What were the emotional stakes?
Allyson’s voice challenged me. What, in the end, was I trying to say with all of these words? What made this matter? Why should anyone care?
The stakes, I finally realized, were me.
Unlike any other research project I’d previously embarked on, this research process had completely unmoored me.
That, in the end, is what this research was all about. And in this particular research process, the archival materials were not after all, the “primary sources” as I had originally thought; rather, they were a vehicle – a conduit – for the emotional journey of complicated belonging, and thus part of a much larger project about the stories we tell about who we are and how we came to be.
What does it mean to take the emotional work of research seriously; to acknowledge that these emotions are also knowledge? What does emotional work mean in the context of the archival research that is the backbone of the historical method?
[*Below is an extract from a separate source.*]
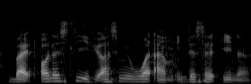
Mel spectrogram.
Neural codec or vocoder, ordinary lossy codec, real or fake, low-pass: codec, 16 kHz, 16 kbps, FunCodec, trained on Chinese and English, 50 frames a second; none; fake; none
In an article about the relationships between lived experience and scholarly research, Vinh Nguyen writes, “I want to explore what it means to be both subjective and critical. I want to write in a ‘critical’ manner that is attached, embodied, and felt. I want to let the self facilitate criticality – in a different sense” (472). Such an approach to research is deeply intimate; it requires the researcher – as the site of research – to make herself profoundly vulnerable. It requires her to navigate not only the vagaries of the colonial archive, but also the sometimes painful intimacies of the archives of the self.
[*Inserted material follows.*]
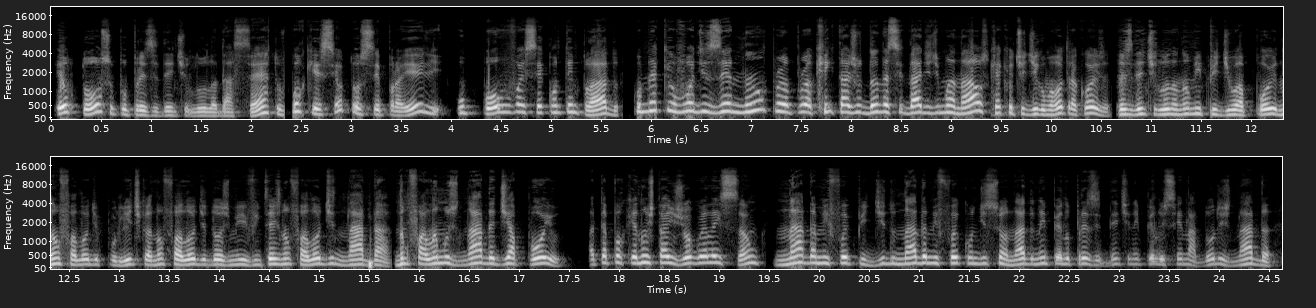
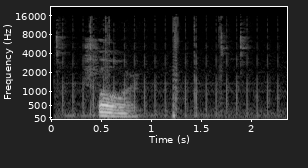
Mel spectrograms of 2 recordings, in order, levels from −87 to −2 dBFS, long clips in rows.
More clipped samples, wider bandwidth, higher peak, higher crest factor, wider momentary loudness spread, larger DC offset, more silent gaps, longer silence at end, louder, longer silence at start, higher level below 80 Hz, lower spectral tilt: neither; second, 14 kHz vs 16.5 kHz; first, -4 dBFS vs -8 dBFS; second, 16 dB vs 22 dB; second, 8 LU vs 23 LU; neither; neither; second, 0.1 s vs 0.45 s; first, -21 LUFS vs -27 LUFS; about the same, 0.05 s vs 0.05 s; about the same, -58 dBFS vs -60 dBFS; about the same, -6.5 dB/octave vs -6.5 dB/octave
It also requires her to ask difficult questions about which stories one can – or should – tell and which ones she can’t. The ethics of research can never be purely objective and this is all the more so for family history. Not all stories, Eve Tuck & K. Wayne Yang argue, should be told. Not all stories have a right to be told: “Tissue samples, blood draws, and cheek swabs are not only our own; the DNA contained in them is shared by our relatives, our ancestors, our future generations ….This is equally true of stories.” (233-4). And they are right. Just because someone tells you something doesn’t necessarily mean that it’s yours to share. Just because you’ve lived something doesn’t mean that the story is your own. Stories are webs. And jiggling one side of the web can – and will – affect all other parts it. As Julia Blackburn noted in the keynote at the conference, past and present are interwoven; the past pulls through into the present. More prosaically, as my father used to say, you can’t just pee in one side of the pool.
Archives. Intimacy. Vulnerability. Ethics. Desire. Past. Present. Where does all of this leave me?
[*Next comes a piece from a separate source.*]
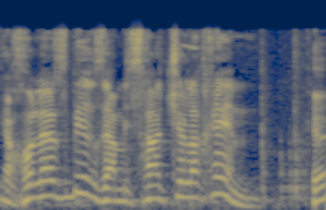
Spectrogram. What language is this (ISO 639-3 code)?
heb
“Stories are wondrous things,” Thomas King observed in The Truth About Stories: A Native Narrative. “And they are dangerous” (9).
Until this particular research project, I hadn’t realized how true this was.
Boon, Sonja. “Dusting for Fingerprints: Bodily Traces, Embodied Memories and the Forensic Self,” Life Writing vol. 14, no. 1, 2017, pp. 69-82. Open access: http://www.tandfonline.com/doi/full/10.1080/14484528.2016.1241207
Snooks, Gina and Boon, Sonja. “Salt Fish and Molasses: Unsettling the Palate in the Spaces Between Two Continents,” European Journal of Life Writing. forthcoming.
King, Thomas. The Truth About Stories: A Native Narrative. Anansi, 2003.
Kirby, Greaves & Reid. Experience Research Social Change: Methods Beyond the Mainstream. Broadview, 2006.
Nguyen, Vinh. “Mẹ-search, Hauntings, and Critical Distance,” Life Writing, vol. 1, no. 4 2015, pp. 467-477.
Pratt, Mary Louise. “The Arts of the Contact Zone.” In D. Bartholomae and A. Petrosky. Wavs of Reading: An Anthology for Writers. Bedford-St. Martin’s, 2002.
Tuck, Eve and K. Wayne Yang. “R-Words: Refusing Research,” in D. Paris and M. T. Winn, Eds. Humanizing Research: Decolonizing Qualitative Inquiry with youth and Communities. Sage Publications, 2014.